TASK TO COMPLETE:
At the line containing "Transcribe the recording", begin retyping, and stop after the last line of the data; add nothing.

MATERIAL SUPPLIED:
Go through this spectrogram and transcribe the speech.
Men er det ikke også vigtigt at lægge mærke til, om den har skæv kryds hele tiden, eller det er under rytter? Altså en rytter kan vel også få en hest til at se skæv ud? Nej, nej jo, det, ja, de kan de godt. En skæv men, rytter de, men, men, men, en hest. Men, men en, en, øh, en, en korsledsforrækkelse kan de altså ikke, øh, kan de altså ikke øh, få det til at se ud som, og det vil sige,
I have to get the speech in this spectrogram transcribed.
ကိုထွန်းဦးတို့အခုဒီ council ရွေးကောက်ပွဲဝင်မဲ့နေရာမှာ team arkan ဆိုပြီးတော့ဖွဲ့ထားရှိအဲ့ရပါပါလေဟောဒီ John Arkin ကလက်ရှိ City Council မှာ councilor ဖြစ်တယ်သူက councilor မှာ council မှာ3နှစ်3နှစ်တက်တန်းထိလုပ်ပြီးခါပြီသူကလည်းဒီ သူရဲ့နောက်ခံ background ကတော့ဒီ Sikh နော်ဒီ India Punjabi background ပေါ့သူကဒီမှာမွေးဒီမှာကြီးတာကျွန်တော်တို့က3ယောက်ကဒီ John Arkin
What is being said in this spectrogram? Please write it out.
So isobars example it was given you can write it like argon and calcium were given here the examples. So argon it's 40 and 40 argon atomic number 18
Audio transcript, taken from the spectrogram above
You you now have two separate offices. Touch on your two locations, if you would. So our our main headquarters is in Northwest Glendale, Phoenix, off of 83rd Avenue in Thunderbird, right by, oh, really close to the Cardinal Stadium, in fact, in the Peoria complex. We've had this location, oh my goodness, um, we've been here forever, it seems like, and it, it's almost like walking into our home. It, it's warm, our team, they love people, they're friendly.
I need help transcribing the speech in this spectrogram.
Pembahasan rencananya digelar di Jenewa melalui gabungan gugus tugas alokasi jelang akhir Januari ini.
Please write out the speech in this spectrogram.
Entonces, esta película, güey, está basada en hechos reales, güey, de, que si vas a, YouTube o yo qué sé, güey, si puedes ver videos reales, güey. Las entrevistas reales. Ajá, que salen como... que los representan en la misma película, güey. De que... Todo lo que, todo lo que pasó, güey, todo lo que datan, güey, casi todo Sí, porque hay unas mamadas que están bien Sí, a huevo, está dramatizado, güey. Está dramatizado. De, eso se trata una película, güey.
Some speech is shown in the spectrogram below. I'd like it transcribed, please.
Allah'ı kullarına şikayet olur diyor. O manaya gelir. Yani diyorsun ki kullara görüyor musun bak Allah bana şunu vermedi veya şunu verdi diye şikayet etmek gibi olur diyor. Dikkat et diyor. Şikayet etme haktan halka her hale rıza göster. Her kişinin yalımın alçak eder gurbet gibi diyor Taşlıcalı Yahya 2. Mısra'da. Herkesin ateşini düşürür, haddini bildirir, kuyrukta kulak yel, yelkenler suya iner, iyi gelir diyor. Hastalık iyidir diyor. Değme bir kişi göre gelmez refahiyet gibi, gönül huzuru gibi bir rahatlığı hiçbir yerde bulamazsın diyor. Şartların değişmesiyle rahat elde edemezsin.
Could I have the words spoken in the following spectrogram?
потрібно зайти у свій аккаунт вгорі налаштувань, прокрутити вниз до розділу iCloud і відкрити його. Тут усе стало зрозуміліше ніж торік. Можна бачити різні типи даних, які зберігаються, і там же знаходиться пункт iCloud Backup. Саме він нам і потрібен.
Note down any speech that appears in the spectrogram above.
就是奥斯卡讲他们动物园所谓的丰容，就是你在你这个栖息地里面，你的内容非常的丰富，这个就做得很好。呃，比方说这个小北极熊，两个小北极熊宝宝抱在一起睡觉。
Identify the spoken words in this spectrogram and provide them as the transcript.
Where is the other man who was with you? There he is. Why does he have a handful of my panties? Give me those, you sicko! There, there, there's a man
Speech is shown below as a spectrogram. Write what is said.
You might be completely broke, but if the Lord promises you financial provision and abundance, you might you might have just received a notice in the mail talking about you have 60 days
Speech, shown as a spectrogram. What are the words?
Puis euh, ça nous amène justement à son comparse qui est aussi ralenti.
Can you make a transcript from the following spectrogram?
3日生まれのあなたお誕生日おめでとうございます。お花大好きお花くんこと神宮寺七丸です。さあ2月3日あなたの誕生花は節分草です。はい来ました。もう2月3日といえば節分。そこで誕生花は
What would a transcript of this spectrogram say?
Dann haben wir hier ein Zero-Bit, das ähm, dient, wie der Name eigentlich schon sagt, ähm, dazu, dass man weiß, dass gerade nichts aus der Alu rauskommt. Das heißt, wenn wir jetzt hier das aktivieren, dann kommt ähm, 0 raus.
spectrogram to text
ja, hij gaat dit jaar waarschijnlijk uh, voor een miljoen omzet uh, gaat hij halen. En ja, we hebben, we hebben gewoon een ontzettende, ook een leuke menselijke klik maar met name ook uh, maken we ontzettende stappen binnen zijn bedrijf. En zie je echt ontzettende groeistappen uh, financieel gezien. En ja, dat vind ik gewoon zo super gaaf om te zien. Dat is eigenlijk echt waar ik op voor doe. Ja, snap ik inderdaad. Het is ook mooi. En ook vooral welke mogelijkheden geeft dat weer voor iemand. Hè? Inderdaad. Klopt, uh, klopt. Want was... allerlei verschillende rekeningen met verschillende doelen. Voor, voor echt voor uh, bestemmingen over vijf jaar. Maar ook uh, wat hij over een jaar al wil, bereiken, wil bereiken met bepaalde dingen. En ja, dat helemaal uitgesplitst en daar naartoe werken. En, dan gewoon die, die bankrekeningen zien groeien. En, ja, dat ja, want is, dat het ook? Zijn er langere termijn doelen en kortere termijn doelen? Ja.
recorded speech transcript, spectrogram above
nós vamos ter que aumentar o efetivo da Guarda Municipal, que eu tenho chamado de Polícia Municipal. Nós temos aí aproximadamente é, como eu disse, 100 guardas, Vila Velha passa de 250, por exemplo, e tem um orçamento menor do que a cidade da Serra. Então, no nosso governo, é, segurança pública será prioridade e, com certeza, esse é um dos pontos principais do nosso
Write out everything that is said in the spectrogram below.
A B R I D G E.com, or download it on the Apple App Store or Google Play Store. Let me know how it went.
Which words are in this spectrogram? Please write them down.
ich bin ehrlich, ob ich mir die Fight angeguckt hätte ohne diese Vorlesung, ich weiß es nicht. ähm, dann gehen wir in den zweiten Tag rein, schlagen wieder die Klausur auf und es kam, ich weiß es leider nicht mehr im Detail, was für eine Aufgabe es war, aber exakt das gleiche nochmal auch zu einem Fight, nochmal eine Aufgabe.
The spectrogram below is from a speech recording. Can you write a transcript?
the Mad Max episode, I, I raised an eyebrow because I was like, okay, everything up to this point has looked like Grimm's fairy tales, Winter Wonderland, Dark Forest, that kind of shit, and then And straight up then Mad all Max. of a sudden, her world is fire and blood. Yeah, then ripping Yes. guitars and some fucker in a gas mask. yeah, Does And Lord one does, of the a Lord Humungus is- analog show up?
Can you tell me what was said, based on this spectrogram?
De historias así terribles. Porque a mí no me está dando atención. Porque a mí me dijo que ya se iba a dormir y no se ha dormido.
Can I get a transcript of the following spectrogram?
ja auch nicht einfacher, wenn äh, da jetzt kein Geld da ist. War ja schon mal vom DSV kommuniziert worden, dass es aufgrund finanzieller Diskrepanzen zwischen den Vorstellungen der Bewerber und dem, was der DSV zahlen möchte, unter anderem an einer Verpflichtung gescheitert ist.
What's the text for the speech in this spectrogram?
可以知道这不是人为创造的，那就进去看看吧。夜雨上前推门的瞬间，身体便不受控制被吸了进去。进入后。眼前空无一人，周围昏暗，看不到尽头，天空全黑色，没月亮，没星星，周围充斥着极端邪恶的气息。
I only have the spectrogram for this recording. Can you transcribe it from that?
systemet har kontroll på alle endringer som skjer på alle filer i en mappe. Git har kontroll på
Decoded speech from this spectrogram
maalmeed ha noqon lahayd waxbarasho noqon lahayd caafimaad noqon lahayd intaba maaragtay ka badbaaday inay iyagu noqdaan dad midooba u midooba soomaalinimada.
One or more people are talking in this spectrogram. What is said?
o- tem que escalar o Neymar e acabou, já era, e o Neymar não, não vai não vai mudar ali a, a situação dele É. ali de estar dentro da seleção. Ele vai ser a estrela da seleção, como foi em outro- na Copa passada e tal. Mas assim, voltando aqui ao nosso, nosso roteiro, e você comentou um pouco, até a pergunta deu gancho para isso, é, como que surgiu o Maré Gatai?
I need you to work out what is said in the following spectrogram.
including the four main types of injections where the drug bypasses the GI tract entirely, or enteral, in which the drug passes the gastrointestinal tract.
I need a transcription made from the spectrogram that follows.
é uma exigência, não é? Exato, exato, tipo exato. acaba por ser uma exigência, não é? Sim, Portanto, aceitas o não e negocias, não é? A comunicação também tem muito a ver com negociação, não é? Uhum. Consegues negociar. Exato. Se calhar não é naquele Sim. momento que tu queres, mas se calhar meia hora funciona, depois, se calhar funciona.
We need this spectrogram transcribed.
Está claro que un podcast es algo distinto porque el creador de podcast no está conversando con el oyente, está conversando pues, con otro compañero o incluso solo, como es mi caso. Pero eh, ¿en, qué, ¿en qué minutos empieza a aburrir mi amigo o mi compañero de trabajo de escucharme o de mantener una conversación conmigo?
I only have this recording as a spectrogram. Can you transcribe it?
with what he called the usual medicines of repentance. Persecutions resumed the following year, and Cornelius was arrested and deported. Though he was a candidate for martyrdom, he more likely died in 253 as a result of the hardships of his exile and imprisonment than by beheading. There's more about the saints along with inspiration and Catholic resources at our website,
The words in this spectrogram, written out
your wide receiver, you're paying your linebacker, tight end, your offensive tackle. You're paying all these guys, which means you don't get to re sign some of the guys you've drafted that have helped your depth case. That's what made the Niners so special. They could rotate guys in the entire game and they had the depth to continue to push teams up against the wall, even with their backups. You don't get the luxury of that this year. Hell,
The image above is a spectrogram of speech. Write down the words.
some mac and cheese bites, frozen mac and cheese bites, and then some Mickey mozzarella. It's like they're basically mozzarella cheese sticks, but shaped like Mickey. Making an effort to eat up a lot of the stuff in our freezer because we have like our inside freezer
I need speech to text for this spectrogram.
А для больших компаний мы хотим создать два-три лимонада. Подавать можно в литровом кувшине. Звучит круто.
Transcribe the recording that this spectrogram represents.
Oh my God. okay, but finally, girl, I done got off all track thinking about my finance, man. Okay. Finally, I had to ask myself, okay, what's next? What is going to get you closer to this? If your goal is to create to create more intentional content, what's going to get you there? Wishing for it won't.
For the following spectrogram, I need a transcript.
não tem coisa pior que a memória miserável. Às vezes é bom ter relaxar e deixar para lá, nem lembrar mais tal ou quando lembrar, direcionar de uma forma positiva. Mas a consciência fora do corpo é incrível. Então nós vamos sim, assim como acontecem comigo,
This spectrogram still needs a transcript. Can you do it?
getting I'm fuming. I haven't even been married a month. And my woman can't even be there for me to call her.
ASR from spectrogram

RESPONSE TO THIS TASK:
Transcribe the recording that this spectrogram represents.
Oh my God. okay, but finally, girl, I done got off all track thinking about my finance, man. Okay. Finally, I had to ask myself, okay, what's next? What is going to get you closer to this? If your goal is to create to create more intentional content, what's going to get you there? Wishing for it won't.
For the following spectrogram, I need a transcript.
não tem coisa pior que a memória miserável. Às vezes é bom ter relaxar e deixar para lá, nem lembrar mais tal ou quando lembrar, direcionar de uma forma positiva. Mas a consciência fora do corpo é incrível. Então nós vamos sim, assim como acontecem comigo,
This spectrogram still needs a transcript. Can you do it?
getting I'm fuming. I haven't even been married a month. And my woman can't even be there for me to call her.
ASR from spectrogram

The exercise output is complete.